_What you should do_. When you restate the records, do so word for word and omit any picture they contain.

_Extracted records_.
+---+

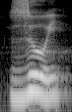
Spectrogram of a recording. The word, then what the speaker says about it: Zoé: Zoé.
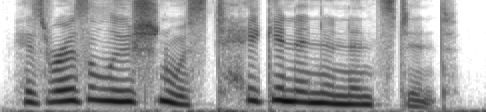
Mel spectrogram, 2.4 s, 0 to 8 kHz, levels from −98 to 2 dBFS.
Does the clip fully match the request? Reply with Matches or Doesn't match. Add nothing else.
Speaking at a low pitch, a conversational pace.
Doesn't match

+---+

_Exercise output_.
Spectrogram of a recording. The word, then what the speaker says about it: Zoé: Zoé.
Mel spectrogram, 2.4 s, 0 to 8 kHz, levels from −98 to 2 dBFS.
Does the clip fully match the request? Reply with Matches or Doesn't match. Add nothing else.
Speaking at a low pitch, a conversational pace.
Doesn't match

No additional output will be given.